There once was a boy named Gimme-Some-Roy... He was nothin' like me or you,
'cause laying back and getting high was all he cared to do.
As a kid, he sat in the cellar...sniffing airplane glue. And then he smoked banana peels, when that was the thing to do. He tried aspirin in Coca-Cola, he breathed helium on the sly, and his life became an endless search to find the perfect high.
But grass just made him wanna lay back and eat chocolate-chip pizza all night,
and the great things he wrote when he was ****** looked like **** in the morning light.
Speed made him wanna rap all day, reds laid him too far back, *******-Rose was sweet to his nose, but the price nearly broke his back.
He tried ***, he tried THC, but they never quite did the trick. Poppers nearly blew his heart, mushrooms made him sick. Acid made him see the light, but he couldn't remember it long. Hash was a little too weak, and smack was a lot too strong. Quaaludes made him stumble, ***** just made him cry, Then he heard of a cat named Baba Fats who knew of the perfect high.
Now, Baba Fats was a hermit cat...lived high up in Nepal, High on a craggy mountain top, up a sheer and icy wall. "Well, hell!" says Roy, "I'm a healthy boy, and I'll crawl or climb or fly,

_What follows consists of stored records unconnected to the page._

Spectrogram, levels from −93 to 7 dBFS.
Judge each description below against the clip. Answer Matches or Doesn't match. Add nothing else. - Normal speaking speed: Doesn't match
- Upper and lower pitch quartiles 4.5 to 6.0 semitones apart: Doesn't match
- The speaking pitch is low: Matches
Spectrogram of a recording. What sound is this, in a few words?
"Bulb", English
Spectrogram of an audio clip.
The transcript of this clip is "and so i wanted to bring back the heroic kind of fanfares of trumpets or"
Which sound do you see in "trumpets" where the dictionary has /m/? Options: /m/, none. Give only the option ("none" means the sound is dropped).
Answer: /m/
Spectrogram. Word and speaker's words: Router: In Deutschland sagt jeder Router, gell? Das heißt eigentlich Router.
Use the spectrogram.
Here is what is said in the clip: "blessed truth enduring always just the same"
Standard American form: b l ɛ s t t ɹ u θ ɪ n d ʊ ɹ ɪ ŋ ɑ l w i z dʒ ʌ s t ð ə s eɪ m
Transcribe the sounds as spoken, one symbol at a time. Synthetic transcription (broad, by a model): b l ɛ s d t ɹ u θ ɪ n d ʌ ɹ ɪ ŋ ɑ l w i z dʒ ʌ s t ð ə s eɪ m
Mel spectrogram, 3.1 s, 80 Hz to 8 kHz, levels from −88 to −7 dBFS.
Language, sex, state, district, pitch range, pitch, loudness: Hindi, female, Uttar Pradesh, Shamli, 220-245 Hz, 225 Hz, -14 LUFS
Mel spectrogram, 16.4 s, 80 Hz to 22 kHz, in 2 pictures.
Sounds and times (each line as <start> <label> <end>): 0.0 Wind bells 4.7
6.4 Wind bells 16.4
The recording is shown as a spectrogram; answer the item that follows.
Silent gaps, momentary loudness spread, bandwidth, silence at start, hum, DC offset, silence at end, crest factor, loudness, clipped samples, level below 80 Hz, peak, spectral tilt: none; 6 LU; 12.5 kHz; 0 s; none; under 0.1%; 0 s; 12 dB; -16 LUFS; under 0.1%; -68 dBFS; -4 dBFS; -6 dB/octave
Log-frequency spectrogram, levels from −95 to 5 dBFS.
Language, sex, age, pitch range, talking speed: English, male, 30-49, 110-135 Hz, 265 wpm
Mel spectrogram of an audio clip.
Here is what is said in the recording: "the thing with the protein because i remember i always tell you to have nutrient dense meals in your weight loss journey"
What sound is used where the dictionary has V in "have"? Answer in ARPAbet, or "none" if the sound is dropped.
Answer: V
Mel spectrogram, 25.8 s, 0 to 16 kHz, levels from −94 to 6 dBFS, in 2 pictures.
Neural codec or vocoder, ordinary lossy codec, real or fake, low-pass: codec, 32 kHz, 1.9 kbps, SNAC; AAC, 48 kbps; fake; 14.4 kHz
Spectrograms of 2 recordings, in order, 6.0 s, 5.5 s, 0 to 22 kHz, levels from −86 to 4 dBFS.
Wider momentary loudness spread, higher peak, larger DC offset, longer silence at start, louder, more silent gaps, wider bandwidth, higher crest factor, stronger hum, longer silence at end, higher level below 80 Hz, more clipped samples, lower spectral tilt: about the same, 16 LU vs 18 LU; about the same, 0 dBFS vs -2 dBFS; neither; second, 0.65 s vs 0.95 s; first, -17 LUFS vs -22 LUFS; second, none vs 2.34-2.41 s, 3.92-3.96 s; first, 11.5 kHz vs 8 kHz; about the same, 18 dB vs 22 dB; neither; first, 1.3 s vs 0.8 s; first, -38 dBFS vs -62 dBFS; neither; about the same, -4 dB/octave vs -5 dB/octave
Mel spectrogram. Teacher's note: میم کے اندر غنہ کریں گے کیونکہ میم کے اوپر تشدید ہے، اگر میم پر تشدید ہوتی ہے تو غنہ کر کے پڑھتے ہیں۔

Till I find that guru who'll give me the clue as to what's the perfect high."
So out and off goes Gimme-Some-Roy, to the land that knows no time, Up a trail no man could conquer, to a cliff no man could climb. For fourteen years he climbed that cliff...back down again he'd slide . . .

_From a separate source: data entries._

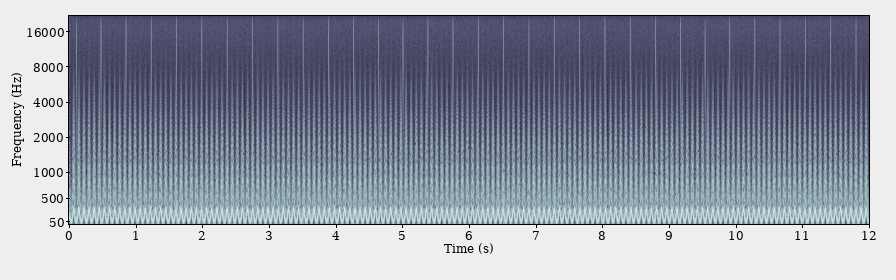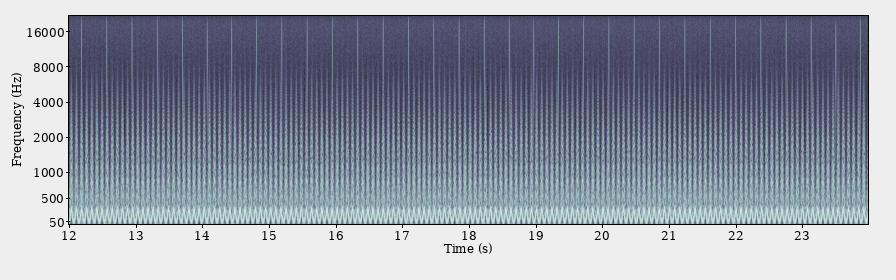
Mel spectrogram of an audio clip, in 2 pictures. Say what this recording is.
Soundscapes > Synthetic / Artificial
Drone sound 001 Developed using Digitakt 2 and FM synthesis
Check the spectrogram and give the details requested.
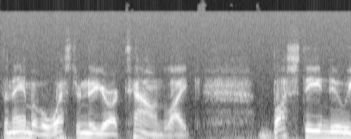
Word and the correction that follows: Busti: B-U-S-T-I is pronounced Bust-I.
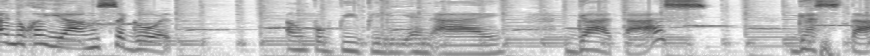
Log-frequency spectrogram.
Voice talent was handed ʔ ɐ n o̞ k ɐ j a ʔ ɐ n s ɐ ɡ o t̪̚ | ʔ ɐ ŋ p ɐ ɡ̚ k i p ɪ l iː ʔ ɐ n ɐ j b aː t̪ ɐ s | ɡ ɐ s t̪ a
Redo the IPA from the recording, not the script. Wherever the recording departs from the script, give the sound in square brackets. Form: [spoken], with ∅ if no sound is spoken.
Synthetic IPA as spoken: ʔ ɐ n o̞ k ɐ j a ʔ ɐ [ŋ] s ɐ ɡ o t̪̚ | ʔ ɐ ŋ p ɐ ɡ̚ [p] i p ɪ l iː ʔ ɐ n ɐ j [ɡ] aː t̪ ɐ s | ɡ ɐ s t̪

He'd sit and cry, then climb some more, pursuing the perfect high.
Grinding his teeth, coughing blood, aching and shaking and weak, Starving and sore, bleeding and tore, he reaches the mountain peak. And his eyes blink red like a snow-blind wolf, and he snarls the snarl of a rat,
As there in repose, and wearing no clothes, sits the god-like Baba Fats.
"What's happenin', Fats?" says Roy with joy, "I've come to state my biz . . .
I hear you're hip to the perfect trip... Please tell me what it is. "For you can see," says Roy to he, "I'm about to die, So for my last ride, tell me, how can I achieve the perfect high?"
"Well, dog my cats!" says Baba Fats. "Another burned out soul, Who's lookin' for an alchemist to turn his trip to gold. It isn't in a dealer's stash, or on a druggist's shelf... Son, if you would find the perfect high, find it in yourself."
"Why, you jive mother-******!" says Roy, "I climbed through rain and sleet,
I froze three fingers off my hands, and four toes off my feet! I braved the lair of the polar bear, I've tasted the maggot's kiss. Now, you tell me the high is in myself? What kinda **** is this?
My ears, before they froze off," says Roy, "had heard all kindsa crap; But I didn't climb for fourteen years to hear your sophomore rap. And I didn't climb up here to hear that the high is on the natch, So you tell me where the real stuff is, or I'll **** your guru ***!"
"Okay...okay," says Baba Fats, "You're forcin' it outta me... There is a land beyond the sun that's known as Zabolee. A wretched land of stone and sand, where snakes and buzzards scream, And in this devil's garden blooms the mystic Tzutzu tree.
Now, once every ten years it blooms one flower, as white as the Key West sky,
And he who eats of the Tzutzu flower shall know the perfect high. For the rush comes on like a tidal wave...hits like the blazin' sun. And the high? It lasts forever, and the down don't never come.
But, Zabolee Land is ruled by a giant, who stands twelve cubits high, And with eyes of red in his hundred heads, he awaits the passer-by. And you must slay the red-eyed giant, and swim the river of slime, Where the mucous beasts await to feast on those who journey by. And if you slay the giant and beasts, and swim the slimy sea, There's a blood-drinking witch who sharpens her teeth as she guards the Tzutzu tree."
"Well, to hell with your witches and giants," says Roy, "To hell with the beasts of the sea--
Why, as long as the Tzutzu flower still blooms, hope still blooms for me."
And with tears of joy in his sun-blind eyes, he slips the guru a five, And crawls back down the mountainside, pursuing the perfect high.
"Well, that is that," says Baba Fats, sitting back down on his stone, Facing another thousand years of talking to God, alone. "Yes, Lord, it's always the same...old men or bright-eyed youth... It's always easier to sell 'em some **** than it is to tell them the truth."